Work order:
The records below need to be repeated exactly, though not their pictures.

Record excerpts:
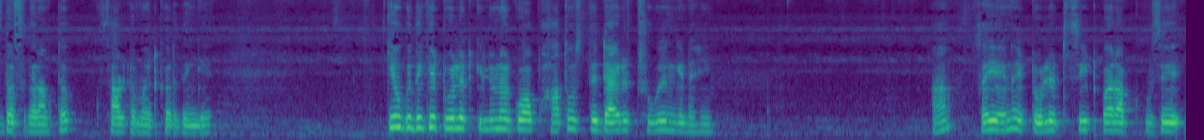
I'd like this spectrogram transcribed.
10 ग्राम तक। साल्ट हम ऐड कर देंगे। क्योंकि देखिए टॉयलेट क्लीनर को आप हाथों से डायरेक्ट छुएँगे नहीं। हाँ सही है ना? टॉयलेट सीट पर आप उसे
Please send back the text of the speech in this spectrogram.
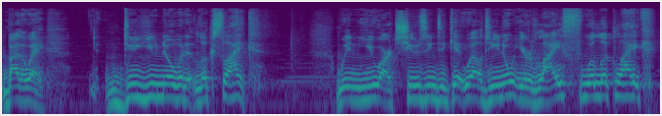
And by the way, do you know what it looks like when you are choosing to get well? Do you know what your life will look like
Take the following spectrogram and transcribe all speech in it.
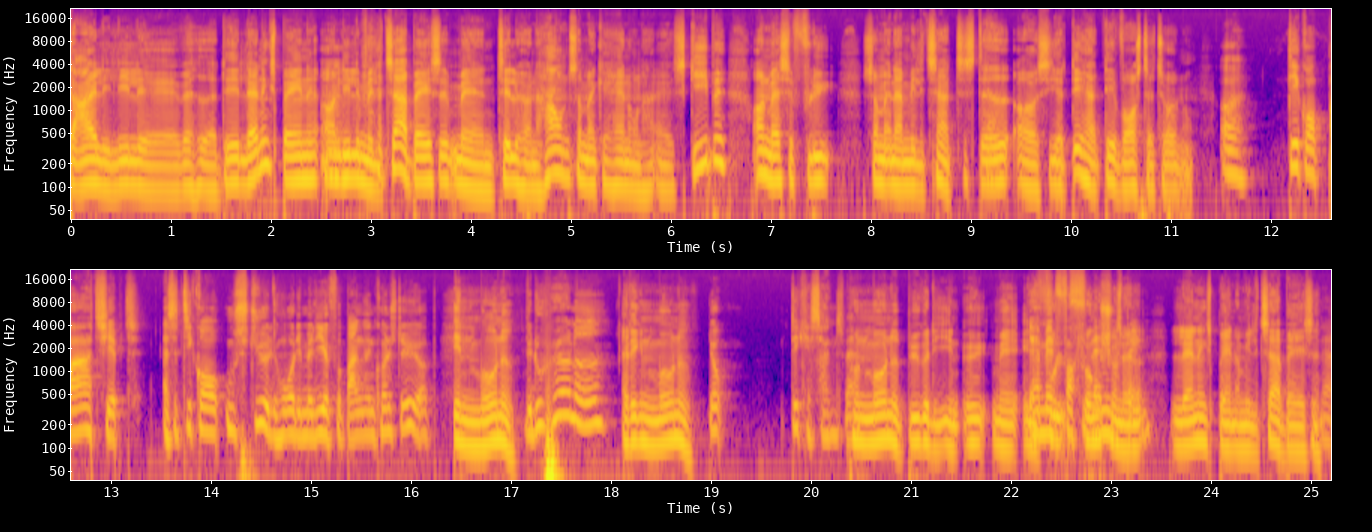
dejligt lille, hvad hedder det, landingsbane og en Mm. lille militærbase med en tilhørende havn, så man kan have nogle øh, skibe og en masse fly, så man er militært til stede ja. og siger, det her, det er vores territorium nu. Og det går bare chipt. Altså, det går ustyrligt hurtigt med lige at få banket en kunstig ø op. En måned. Vil du høre noget? Er det ikke en måned? Det kan sagtens På være. en måned bygger de en ø med en ja, med en fucking funktionel landingsbane. landingsbane og militærbase. Ja.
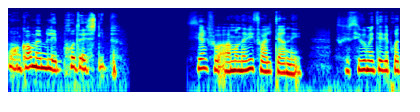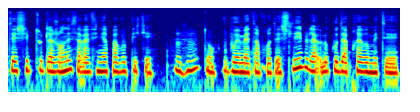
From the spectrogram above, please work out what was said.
ou encore même les protège-slips il faut, à mon avis, il faut alterner. Parce que si vous mettez des protège-slips toute la journée, ça va finir par vous piquer. Mhm. Donc, vous pouvez mettre un protège-slip. Le coup d'après, vous mettez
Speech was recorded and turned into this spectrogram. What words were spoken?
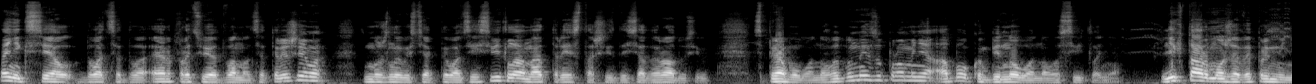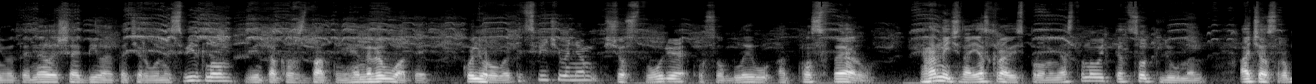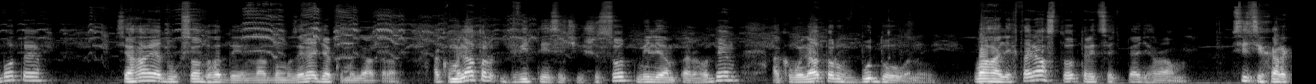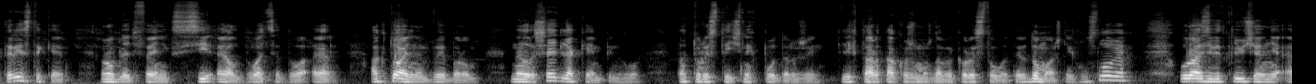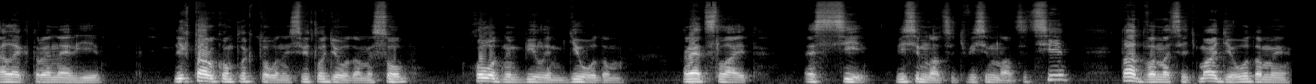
Phoenix CL22R працює в 12 режимах з можливістю активації світла на 360 градусів, спрямованого донизу променя або комбінованого освітлення. Ліхтар може випромінювати не лише біле та червоне світло, він також здатний генерувати кольорове підсвічування, що створює особливу атмосферу. Гранична яскравість променя становить 500 люмен, а час роботи сягає 200 годин на одному заряді акумулятора. Акумулятор 2600 мАч, акумулятор вбудований. Вага ліхтаря 135 грам. Всі ці характеристики роблять Phoenix CL22R актуальним вибором не лише для кемпінгу та туристичних подорожей. Ліхтар також можна використовувати в домашніх условиях у разі відключення електроенергії. Ліхтар укомплектований світлодіодами SOB, холодним білим діодом Red Slide SC 1818C та 12 діодами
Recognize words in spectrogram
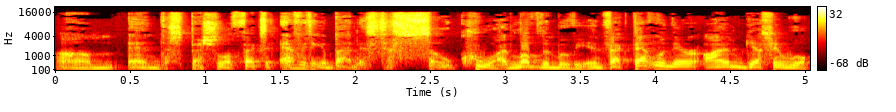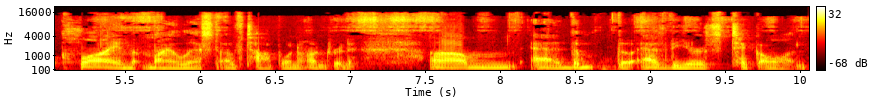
Um, and the special effects and everything about it is just so cool. I love the movie. In fact, that one there, I'm guessing will climb my list of top 100 um, as, the, the, as the years tick on.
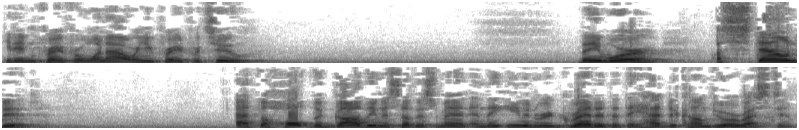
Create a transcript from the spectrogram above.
He didn't pray for one hour, he prayed for two. They were astounded at the whole, the godliness of this man and they even regretted that they had to come to arrest him.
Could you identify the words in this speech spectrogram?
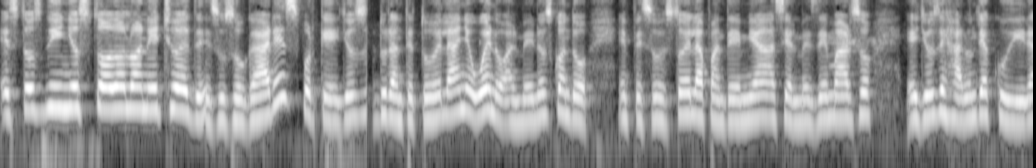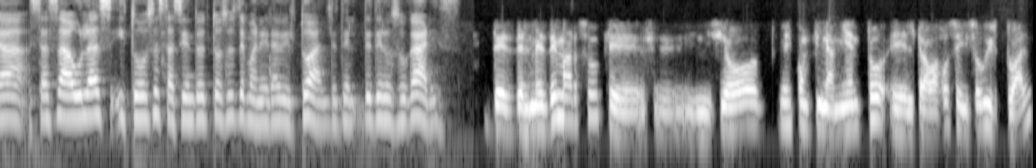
Estos niños todo lo han hecho desde sus hogares porque ellos durante todo el año, bueno, al menos cuando empezó esto de la pandemia hacia el mes de marzo, ellos dejaron de acudir a estas aulas y todo se está haciendo entonces de manera virtual, desde, desde los hogares. Desde el mes de marzo que se inició el confinamiento, el trabajo se hizo virtual.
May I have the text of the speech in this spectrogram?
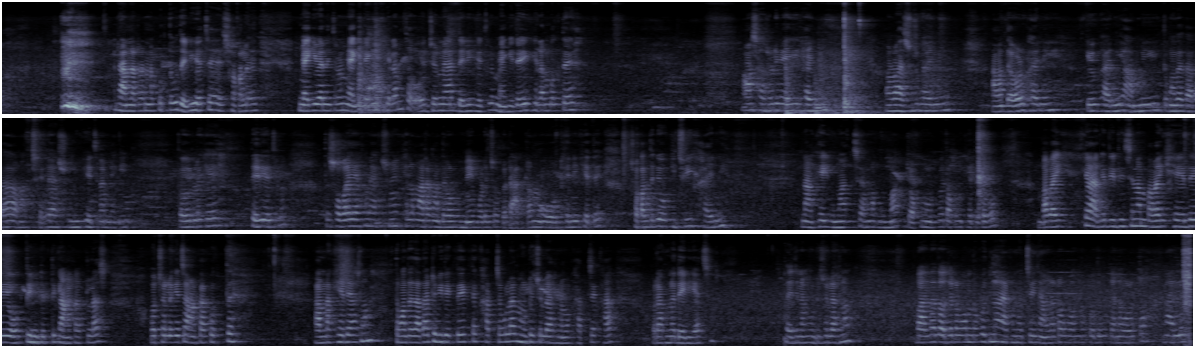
রান্না টান্না করতেও দেরি হয়েছে। সকালে ম্যাগি বানিয়েছিলাম ম্যাগি ট্যাগি খেলাম তো ওই জন্য আর দেরি হয়েছিল। ম্যাগি ট্যাগি খেলাম বলতে আমার শাশুড়ি ম্যাগি খাইনি আমার ভাসুর খায়নি আমার দেওয়ার খায়নি কেউ খাইনি আমি তোমাদের দাদা আমার ছেলে আর শুনি খেয়েছিলাম ম্যাগি। তো ওইগুলো খেয়ে দেরি হয়েছিলো। তো সবাই এখন একসঙ্গে খেলাম, আর আমার দেওয়ার ঘুমিয়ে পড়েছে, ওকে ডাকলাম, ও ওঠেনি খেতে। সকাল থেকে ও কিছুই খায়নি। না খেয়ে ঘুমাচ্ছে, আমার ঘুমাক, যখন উঠবে তখন খেতে দেবো। বাবাইকে আগে দিয়ে দিয়েছিলাম, বাবাই খেয়ে দিয়ে ওর তিনটের থেকে আঁকা ক্লাস। ও চলে গেছে আঁকা করতে। আমরা খেয়ে দিয়ে আসলাম। তোমাদের দাদা টিভি দেখতে দেখতে খাচ্ছে বলে আমি উঠে চলে আসলাম, ও খাচ্ছে খা ওরা এখনও দেরি আছে। তাই জন্য আমি উঠে চলে আসলাম। বান্দা দরজাটা বন্ধ করে দিলাম, এখন হচ্ছে এই জানলাটাও বন্ধ করে দেবো, কেন বলতো? নাহলে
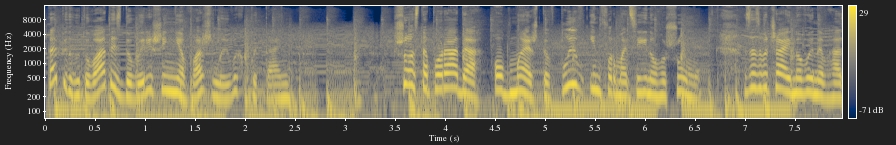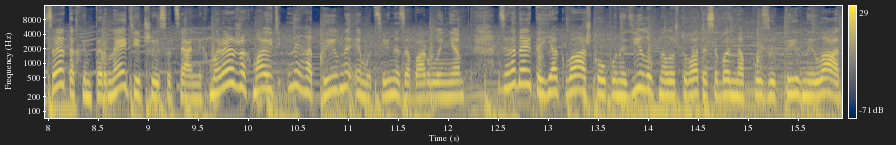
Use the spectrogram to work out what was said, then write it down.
та підготуватись до вирішення важливих питань. Шоста порада обмежте вплив інформаційного шуму. Зазвичай новини в газетах, інтернеті чи соціальних мережах мають негативне емоційне забарвлення. Згадайте, як важко у понеділок налаштувати себе на позитивний лад.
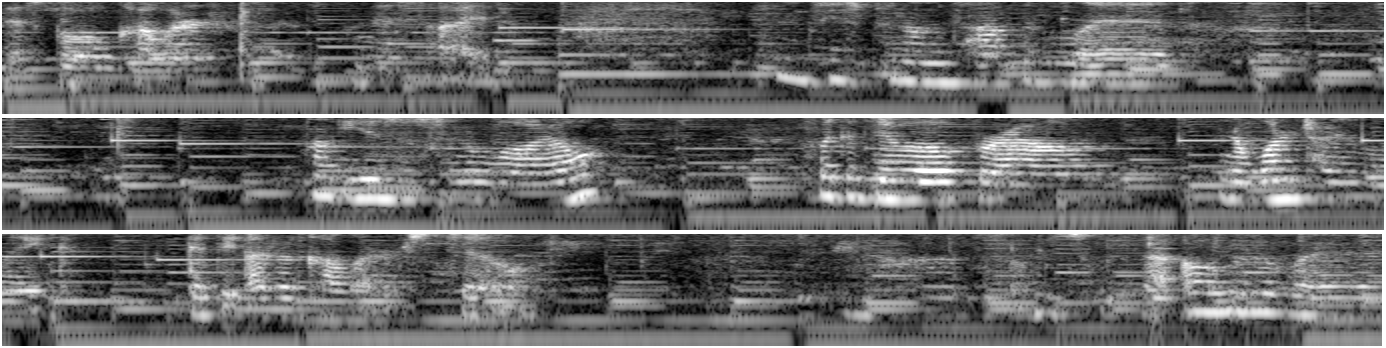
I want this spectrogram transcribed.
this gold color on this side, and just put on top of the lid. Haven't used this in a while. It's like a duo brown, and I want to try and like get the other colors too. So I'm just put that over the lid,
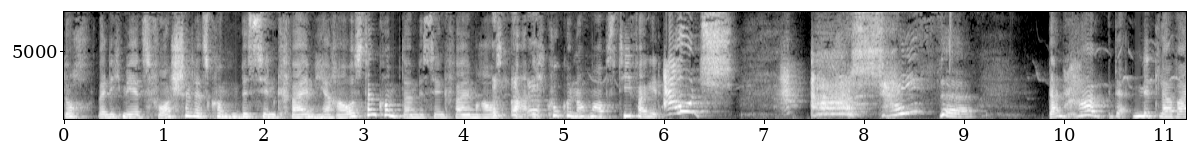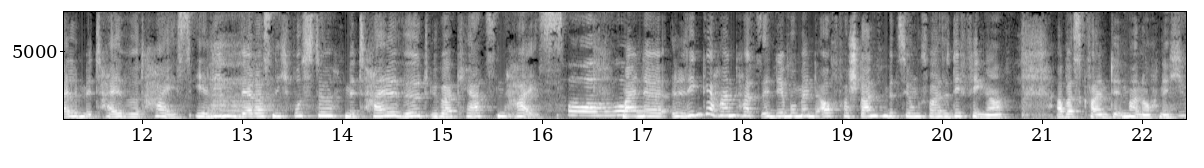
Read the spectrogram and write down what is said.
doch, wenn ich mir jetzt vorstelle, es kommt ein bisschen Qualm hier raus, dann kommt da ein bisschen Qualm raus. Ah, ich gucke noch mal, ob es tiefer geht. Autsch! Ah, scheiße! Dann hab, da, mittlerweile Metall wird heiß. Ihr Lieben, wer das nicht wusste, Metall wird über Kerzen heiß. Oh. Meine linke Hand hat es in dem Moment auch verstanden, beziehungsweise die Finger. Aber es qualmte immer noch nicht.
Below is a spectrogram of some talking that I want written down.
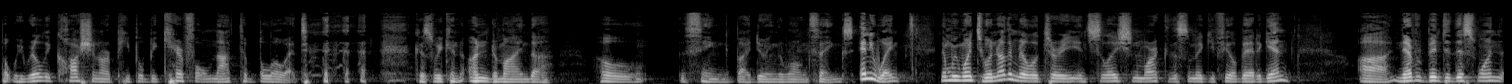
But we really caution our people be careful not to blow it because we can undermine the whole thing by doing the wrong things. Anyway, then we went to another military installation, Mark. This will make you feel bad again. Uh, never been to this one.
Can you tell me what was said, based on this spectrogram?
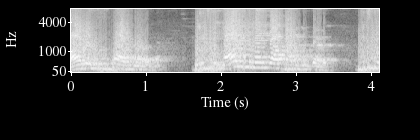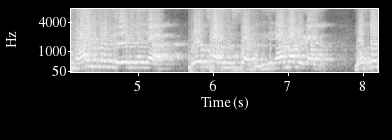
ఆలోచిస్తా ఉన్నారు. బీసీ నాయకులను కాపాడుకుంటాడు? బీసీ నాయకులకు ఏ విధంగా ప్రోత్సాహం ఇస్తాడు ఇది నా మాట కాదు. మొత్తం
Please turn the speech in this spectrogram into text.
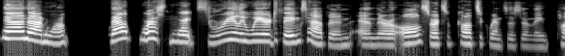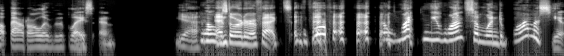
no, no, no. That just makes really weird things happen, and there are all sorts of consequences, and they pop out all over the place. And yeah. Well, Nth order effects. so what do you want someone to promise you?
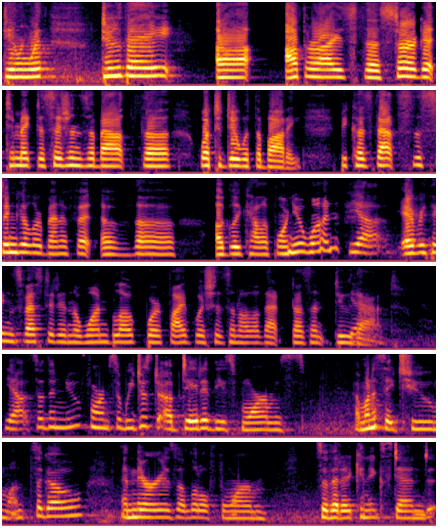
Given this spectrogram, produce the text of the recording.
dealing with. Do they uh, authorize the surrogate to make decisions about the what to do with the body? Because that's the singular benefit of the ugly California one. yeah. Everything's vested in the one bloke where five wishes and all of that doesn't do Yeah. that. Yeah, so the new form so we just updated these forms, I want to say two months ago, and there is a little form so that it can extend,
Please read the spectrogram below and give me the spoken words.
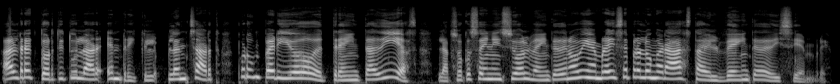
al rector titular Enrique Planchart por un periodo de 30 días, lapso que se inició el 20 de noviembre y se prolongará hasta el 20 de diciembre.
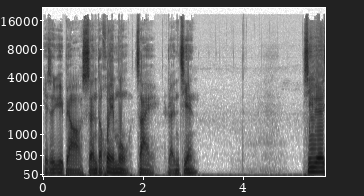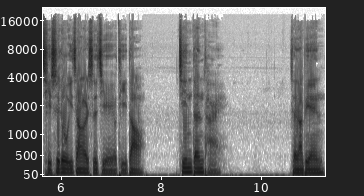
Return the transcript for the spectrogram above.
也是预表神的会幕在人间。新约启示录一章二十节有提到金灯台，在那边。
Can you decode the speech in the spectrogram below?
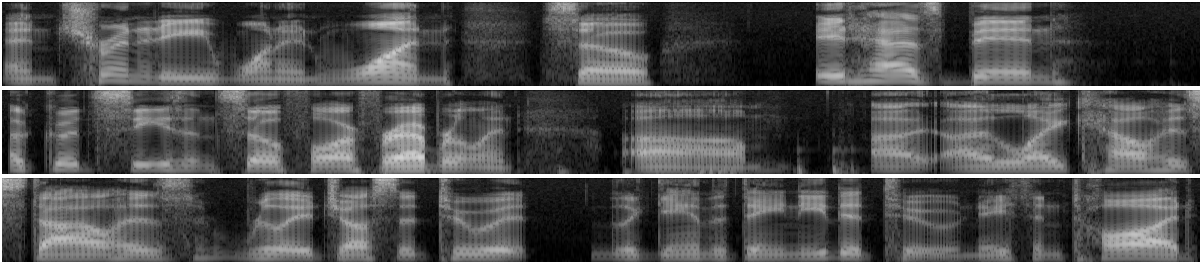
and Trinity one and one. So it has been a good season so far for Eberlin. Um, I, I like how his style has really adjusted to it, the game that they needed to. Nathan Todd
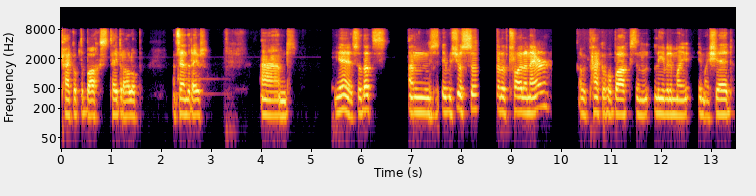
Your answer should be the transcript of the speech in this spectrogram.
pack up the box, tape it all up, and send it out. And yeah, so that's and it was just sort of trial and error. I would pack up a box and leave it in my in my shed,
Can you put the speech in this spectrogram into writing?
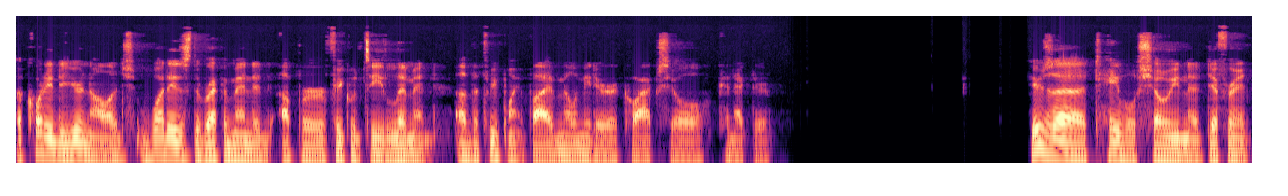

Exercise solution:
I'd like this spectrogram transcribed.
10 ग्राम तक। साल्ट हम ऐड कर देंगे। क्योंकि देखिए टॉयलेट क्लीनर को आप हाथों से डायरेक्ट छुएँगे नहीं। हाँ सही है ना? टॉयलेट सीट पर आप उसे
Please send back the text of the speech in this spectrogram.
And by the way, do you know what it looks like when you are choosing to get well? Do you know what your life will look like
Take the following spectrogram and transcribe all speech in it.
dejligt lille, hvad hedder det, landingsbane og en Mm. lille militærbase med en tilhørende havn, så man kan have nogle øh, skibe og en masse fly, så man er militært til stede ja. og siger, det her, det er vores territorium nu. Og det går bare chipt. Altså, det går ustyrligt hurtigt med lige at få banket en kunstig ø op. En måned. Vil du høre noget? Er det ikke en måned? Det kan sagtens På være. en måned bygger de en ø med en ja, med en fucking funktionel landingsbane. landingsbane og militærbase. Ja.
From the spectrogram above, please work out what was said.
ou encore même les protège-slips il faut, à mon avis, il faut alterner. Parce que si vous mettez des protège-slips toute la journée, ça va finir par vous piquer. Mhm. Donc, vous pouvez mettre un protège-slip. Le coup d'après, vous mettez
Speech was recorded and turned into this spectrogram. What words were spoken?
Phoenix CL22R працює в 12 режимах з можливістю активації світла на 360 градусів, спрямованого донизу променя або комбінованого освітлення. Ліхтар може випромінювати не лише біле та червоне світло, він також здатний генерувати кольорове підсвічування, що створює особливу атмосферу. Гранична яскравість променя становить 500 люмен, а час роботи сягає 200 годин на одному заряді акумулятора. Акумулятор 2600 мАч, акумулятор вбудований. Вага ліхтаря 135 грам. Всі ці характеристики роблять Phoenix CL22R актуальним вибором не лише для кемпінгу та туристичних подорожей. Ліхтар також можна використовувати в домашніх условиях у разі відключення електроенергії. Ліхтар укомплектований світлодіодами SOB, холодним білим діодом Red Slide SC 1818C та 12 діодами
Recognize words in spectrogram
Um, and the special effects and everything about it is just so cool. I love the movie. In fact, that one there, I'm guessing will climb my list of top 100 um, as, the, the, as the years tick on.
Create a transcript from the spectrogram above.
He didn't pray for one hour, he prayed for two. They were astounded at the whole, the godliness of this man and they even regretted that they had to come to arrest him.
Could you identify the words in this speech spectrogram?
Estos niños todo lo han hecho desde sus hogares porque ellos durante todo el año, bueno, al menos cuando empezó esto de la pandemia hacia el mes de marzo, ellos dejaron de acudir a estas aulas y todo se está haciendo entonces de manera virtual, desde, desde los hogares. Desde el mes de marzo que se inició el confinamiento, el trabajo se hizo virtual.
May I have the text of the speech in this spectrogram?
রান্না টান্না করতেও দেরি হয়েছে। সকালে ম্যাগি বানিয়েছিলাম ম্যাগি ট্যাগি খেলাম তো ওই জন্য আর দেরি হয়েছিল। ম্যাগি ট্যাগি খেলাম বলতে আমার শাশুড়ি ম্যাগি খাইনি আমার ভাসুর খায়নি আমার দেওয়ার খায়নি কেউ খাইনি আমি তোমাদের দাদা আমার ছেলে আর শুনি খেয়েছিলাম ম্যাগি। তো ওইগুলো খেয়ে দেরি হয়েছিলো। তো সবাই এখন একসঙ্গে খেলাম, আর আমার দেওয়ার ঘুমিয়ে পড়েছে, ওকে ডাকলাম, ও ওঠেনি খেতে। সকাল থেকে ও কিছুই খায়নি। না খেয়ে ঘুমাচ্ছে, আমার ঘুমাক, যখন উঠবে তখন খেতে দেবো। বাবাইকে আগে দিয়ে দিয়েছিলাম, বাবাই খেয়ে দিয়ে ওর তিনটের থেকে আঁকা ক্লাস। ও চলে গেছে আঁকা করতে। আমরা খেয়ে দিয়ে আসলাম। তোমাদের দাদা টিভি দেখতে দেখতে খাচ্ছে বলে আমি উঠে চলে আসলাম, ও খাচ্ছে খা ওরা এখনও দেরি আছে। তাই জন্য আমি উঠে চলে আসলাম। বান্দা দরজাটা বন্ধ করে দিলাম, এখন হচ্ছে এই জানলাটাও বন্ধ করে দেবো, কেন বলতো? নাহলে
Use the spectrogram to work out what was said, then write it down.
та підготуватись до вирішення важливих питань. Шоста порада обмежте вплив інформаційного шуму. Зазвичай новини в газетах, інтернеті чи соціальних мережах мають негативне емоційне забарвлення. Згадайте, як важко у понеділок налаштувати себе на позитивний лад.
I want this spectrogram transcribed.
this gold color on this side, and just put on top of the lid. Haven't used this in a while. It's like a duo brown, and I want to try and like get the other colors too. So I'm just put that over the lid,
Read the spectrogram and write down what is said.
doch, wenn ich mir jetzt vorstelle, es kommt ein bisschen Qualm hier raus, dann kommt da ein bisschen Qualm raus. Ah, ich gucke noch mal, ob es tiefer geht. Autsch! Ah, scheiße! Dann hab, da, mittlerweile Metall wird heiß. Ihr Lieben, wer das nicht wusste, Metall wird über Kerzen heiß. Oh. Meine linke Hand hat es in dem Moment auch verstanden, beziehungsweise die Finger. Aber es qualmte immer noch nicht.
Below is a spectrogram of some talking that I want written down.
But we really caution our people be careful not to blow it because we can undermine the whole thing by doing the wrong things. Anyway, then we went to another military installation, Mark. This will make you feel bad again. Uh, never been to this one.
Can you tell me what was said, based on this spectrogram?
ఆలోచిస్తా ఉన్నారు. బీసీ నాయకులను కాపాడుకుంటాడు? బీసీ నాయకులకు ఏ విధంగా ప్రోత్సాహం ఇస్తాడు ఇది నా మాట కాదు. మొత్తం
Please turn the speech in this spectrogram into text.
no, no, no. That just makes really weird things happen, and there are all sorts of consequences, and they pop out all over the place. And yeah. Well, Nth order effects. so what do you want someone to promise you?
Given this spectrogram, produce the text of the recording.
dealing with. Do they uh, authorize the surrogate to make decisions about the what to do with the body? Because that's the singular benefit of the ugly California one. yeah. Everything's vested in the one bloke where five wishes and all of that doesn't do Yeah. that. Yeah, so the new form so we just updated these forms, I want to say two months ago, and there is a little form so that it can extend,
Please read the spectrogram below and give me the spoken words.
al rector titular Enrique Planchart por un periodo de 30 días, lapso que se inició el 20 de noviembre y se prolongará hasta el 20 de diciembre.
Return the transcript for the spectrogram above.
也是预表神的会幕在人间。新约启示录一章二十节有提到金灯台，在那边。
Can you decode the speech in the spectrogram below?
and Trinity one and one. So it has been a good season so far for Eberlin. Um, I, I like how his style has really adjusted to it, the game that they needed to. Nathan Todd
Your answer should be the transcript of the speech in this spectrogram.
pack up the box, tape it all up, and send it out. And yeah, so that's and it was just sort of trial and error. I would pack up a box and leave it in my in my shed,
Can you put the speech in this spectrogram into writing?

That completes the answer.